This is a supremely hard post for me to write and I doubt that anyone is doing it easily.
For the last 4-5 years, I’ve been trying to figure out what was most important to me. Five years ago, I felt that I might have the desire to go to grad school. I’ve always been torn by which creative path to take and how the process of making my creative pursuits into viable money-making endeavors could affect the creative urge. My three loves are these: writing, singing, and photographing.
Since I was in high school, I’ve been trying to figure out which one was most important to me, and have mostly ended up cycling between all of them.
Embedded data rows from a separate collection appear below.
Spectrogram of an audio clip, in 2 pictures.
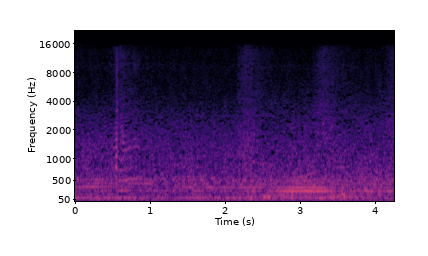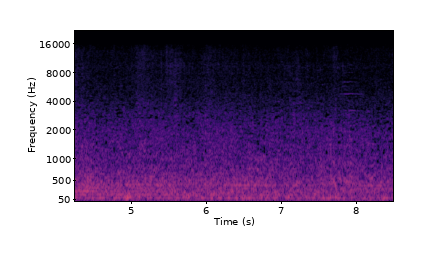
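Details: Swarming bees being caught: a continuous humming drone with a faint steady whine layered over a rough low murmur, swelling slightly near the middle before settling back.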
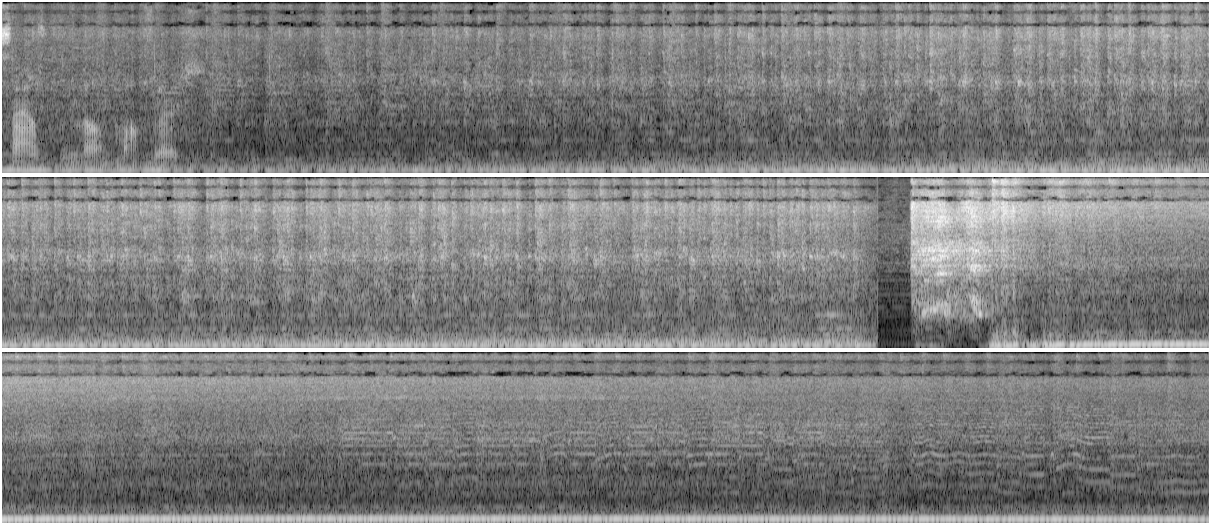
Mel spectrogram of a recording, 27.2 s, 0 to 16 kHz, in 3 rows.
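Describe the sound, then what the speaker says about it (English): A 1993 C4 Corvette with no mufflers idles with a deep, rough rumble, then after a brief drop the open exhaust settles into a louder, steadier drone at higher revs, close by. "This is what it sounds to no mufflers."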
So I applied to school for creative writing, got accepted to NYU, and flew to New York to decide if it was the right move for me (photo is of me eating an NYC doughnut in my NYC outfit then).
Steph and I were talking yesterday about how we make important decisions, and she said that usually when she makes what people on the outside think are rash decisions, they are actually the result of much much internal thought and consideration, and only seem to happen suddenly. Five years ago, I sat in a classroom in NYC and I listened to an amazing class with an sharp professor surrounded by other poets, and as much as I got out of that class, it didn’t feel right. Then I went and listened to one of my favorite poets read just down the road and that, too, didn’t feel right. It didn’t seem like my future.
I am now at the end of two years of grad school, $30K in debt, and supposedly closer to knowing what I’m doing. What I do know is that I want to do work that is valuable and helpful to other people. So in five years, I hope to be doing something that helps others in some capacity.
My work as a documentarian began because I think understanding and being exposed to other people is a very important component in human compassion. And this compassion is necessary for any kind of progress. As much as I think it would be nice to be debt-free, and living in my own home in five years, the most important thing to me is to use my talents to promote understanding among other people. If I can help that process along in some way, and be surrounded by people I care about at the same time, that’s all I can really ask for.